It’s been said that when we fall in love, first we’re projecting what we want to see onto the other, and only coming to terms with the reality of the person forms a more complete understanding and a true relationship. This story takes the reader on a journey through that process, sometimes cringing and sometimes delightful, from the mortification of discovery, the self-examination on both parts that results, and the adjustment of impressions and behavior that brings about understanding. It’s well-crafted and a quick read. Highly recommended.
The Ball at Meryton by Bronwen Chisholm (reread)
This is my second reading of this Pride and Prejudice variation.
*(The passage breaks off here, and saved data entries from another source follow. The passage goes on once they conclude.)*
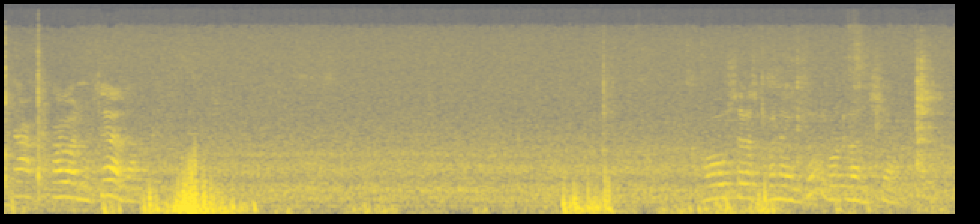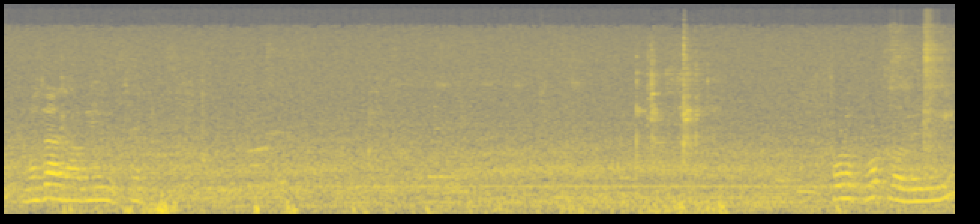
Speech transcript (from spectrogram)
શાક ખાવાનું છે આજ આપણે બહુ સરસ બનાવ્યું છે રોટલાનું શાક. મજા જ આવે એવું છે. થોડોક રોટલો લઈ લઈ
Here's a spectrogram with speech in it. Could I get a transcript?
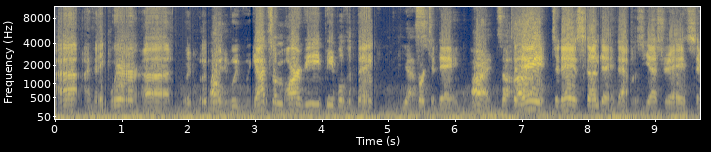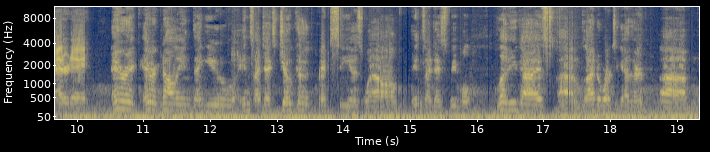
Uh, I think we're uh, we, we, Oh. we, we got some RV people to thank Yes. for today. all right. So uh, Today, today is Sunday. That was yesterday, Saturday. Eric, Eric Nahlin, thank you. Inside Text, Joe Cook, great to see you as well. Inside Text people, love you guys. Uh, glad to work together. Um,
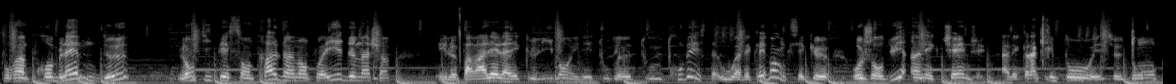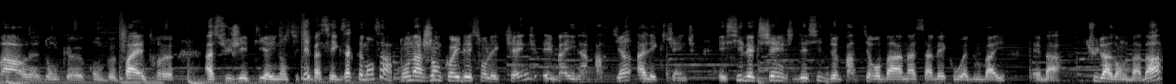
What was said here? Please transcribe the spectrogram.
pour un problème de l'entité centrale d'un employé de machin. Et le parallèle avec le Liban, il est tout, euh, tout trouvé, ou avec les banques, c'est que aujourd'hui un exchange avec la crypto et ce dont on parle, donc euh, qu'on ne peut pas être euh, assujetti à une entité, bah, c'est exactement ça. Ton argent quand il est sur l'exchange, et ben il appartient à l'exchange. Et si l'exchange décide de partir aux Bahamas avec ou à Dubaï, et ben tu l'as dans le baba.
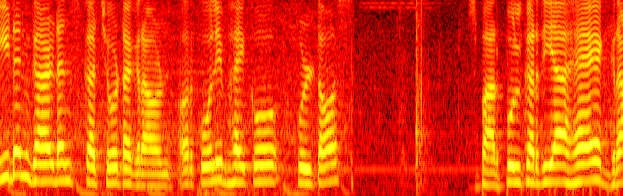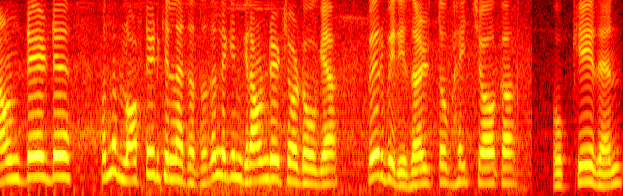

My first was in 2015, and I believe it was one of the first few Jane Austen variations I ever read.
This story is a low-angst and yet touching variation, in which just after Mr. Darcy’s insult at the Meryton Assembly, Elizabeth feels more hurt than she lets on to anyone while she appears to laugh off the insult with her friends. She’s not as sure of herself as she would like, because of her mother’s constant comparisons between her and Jane. She feels a need for some fresh air, and walks outside. Not as safe an undertaking in Meryton, at night, as it would be if she were home at Longbourn. A male voice, and the reek of spirits catches her attention in the dark.
Mr. Darcy meanwhile realizes that he has let the recent changes in his sister in the aftermath of her near elopement cause him to be irritable and even more unsocial than usual. He realizes the young woman he insulted may have overheard, and he glances around for her, intending to apologize. But in order to avoid Miss Bingley, he decides to walk outside.
Elizabeth, after being accosted by a drunken man who tried to pull her into an alley and tore her dress, comes running in Mr. Darcy’s direction and nearly collides with him. Again with his mind still so much on his sister, he wants nothing more than to protect the young woman, and takes her at once into Bingley’s carriage and then home to Longbourn. There Mr. Bennet takes in the situation and realizes that in saving his daughter, Mr. Darcy has unwittingly also compromised her.
This is a thoughtful and sensitive variation on the classic story, and still resonates for me, even with eight years between my readings of it. Highly recommended.
Think of Me by Elizabeth Adams
This is part of the author’s Collection of Unusual Tales series of Pride and Prejudice variations. In it, Mr. Darcy is telepathic, to the extent that he hears others’ thoughts about him, and he’s more generally empathic in that he can sense others’ feelings, characters, and how honest they are. While his “gift” is not such a great gift from his point of view, it does get better once he arrives at Netherfield and meets Elizabeth Bennet. The book is written partly from his point of view and partly from Elizabeth’s, though it takes quite a while with the setup of the story before the two actually meet. No problem there, because it holds the reader’s interest just fine.
While I don’t find the romance very angsty or conflict-driven, it’s still romantic in that there’s definitely a lot going on here, and except for a disturbing event early on, and some very real fears about the war, it seems filled with humor, and with that special secret communication that sets characters apart. Darcy’s cousin Colonel Fitzwilliam plays a part in this story, as well as some new characters who aren’t from canon. There’s also some LGBTQA inclusion.
I’m a long-time fan of Anne McCaffrey’s Pern series, beginning with her award-winning Dragonflight, and in that series I always loved the telepathic interactions of the dragons. So this story feels just right to me. It’s not quite fantasy, so I’ll call it magical realism. However you want to categorize it, I recommend it.